In some ways, this book is more personal than the first. As I initially wrote, I feared giving too much detail and then my editor prompted and prodded me for more. I did not expect him to ask for more information in all of the areas he did. And some of it was tough to put on paper. When I write, I think about the different people who may eventually read my words. I'm acutely aware that once it's in print, I can't take back anything I've shared. My own privacy is never that important to me, but I truly don't enjoy causing discomfort for others who place a higher value on privacy than I do. This is the only anxiety I have occasionally felt as I've written and edited Through My Eyes

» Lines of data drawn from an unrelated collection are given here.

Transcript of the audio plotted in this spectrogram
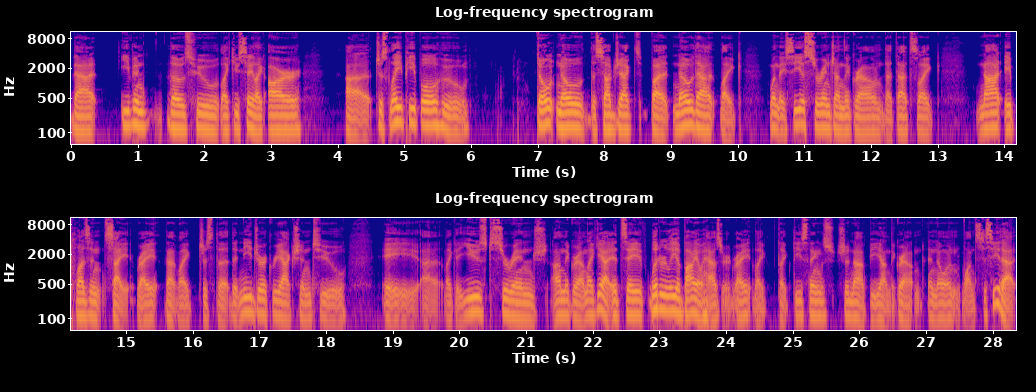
that even those who, like you say, like are uh, just lay people who don't know the subject, but know that like when they see a syringe on the ground, that that's like not a pleasant sight, right? That like just the, the knee jerk reaction to a, uh, like a used syringe on the ground. Like, yeah, it's a literally a biohazard, right? Like, like these things should not be on the ground and no one wants to see that.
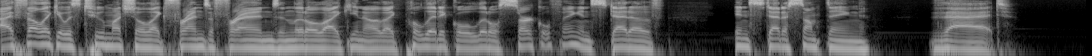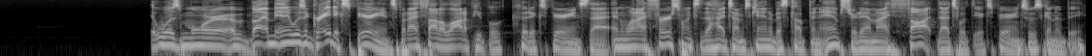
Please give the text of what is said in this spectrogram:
I felt like it was too much to like friends of friends and little like you know like political little circle thing instead of instead of something that it was more i mean it was a great experience but i thought a lot of people could experience that and when i first went to the high times cannabis cup in amsterdam i thought that's what the experience was going to be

In order to tell my story, I had to write about my relationship with my dad in a few places, as well as my ex-husband. Fathers play a big role in the emotional development of their daughters. My dad instilled many good things in me. He also played a role (however unintentionally) in my low sense of self-worth, which fostered some of my unhealthy choices and behaviors. This was the hardest part of the book for me because I love my dad so much. Our relationship is finally what I always wished it could be. I know he loves and accepts me just as I am. And it's apparent that he appreciates me and my love in a deeper way than at other times in our relationship. He is getting older and his health is failing. He is suffering with Parkinson's Disease. Every day is a struggle for him now. He doesn't read anymore and I know he won't read this book. I don't plan to mention it to him, even though I thank him in the acknowledgments and would love for him to be able to read it. I think he is at the point in his life where pride and privacy have lesser value. I don't think he would have a problem with what I've written other than the emotion he would feel, which might trigger physical symptoms. If he could read it without his health issues, but with the open, compassionate heart he has gained through his suffering, I believe it would be enlightening for him and he would be proud of me for trying to help others by writing. 

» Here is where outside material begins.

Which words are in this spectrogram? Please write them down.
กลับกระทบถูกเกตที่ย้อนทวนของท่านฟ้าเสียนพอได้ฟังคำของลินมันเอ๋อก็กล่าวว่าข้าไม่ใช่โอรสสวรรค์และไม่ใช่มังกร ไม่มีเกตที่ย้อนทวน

My greatest concern with both of my books was not wanting to write anything that dishonored my parents. I was fearful of doing that with the first book and needed a lot of reassurance from others that I had not (through the writing process). I am not fearful with this book. I know my heart is as pure as a human heart can be when it comes to my intentions and my desires for this book. I hope that anyone who reads it and feels critical of me for being so open will at least feel my heart. That's about all I can ask, I guess. 


My parents chose the right name for me. They called me Stephanie all through my mom's pregnancy and I really do like that name. But Shari is better because I am driven to share. I can't imagine not sharing and relating to others. I know there are plenty of people who could not share as openly as I do. So many people have said (after the first book) "You're so brave." But I don't really feel brave. This is simply who I am. I have stopped trying to live my life according to the dictates of other people's hearts and preferences and am trying to accept and embrace the person God created me to be. That doesn't mean that I haven't needed to change. But I believe I am closer to being the person He has always intended me to be than I have ever previously been. 


The last ten years of my life have been such a profound illustration of God granting the desires of my heart. Just giving me John would have been more than enough. But God provided the life experiences, the learning, the endurance, and the writing ability to grant a "heart desire" that I never really believed would happen -- becoming an author. It doesn't matter that I'm virtually unknown and self-published and will never make money by writing. It is simply the accomplishment and the reward of knowing I may help a few people by sharing my story. I may make someone else feel less alone, less crazy, less helpless. And I know my story will offer hope to others in similar circumstances. I would love to sell a lot of books and be a successful author, don't get me wrong. But no amount of money or success could mean as much to me as one person telling me that I helped them heal or have hope.



Comments

Popular Posts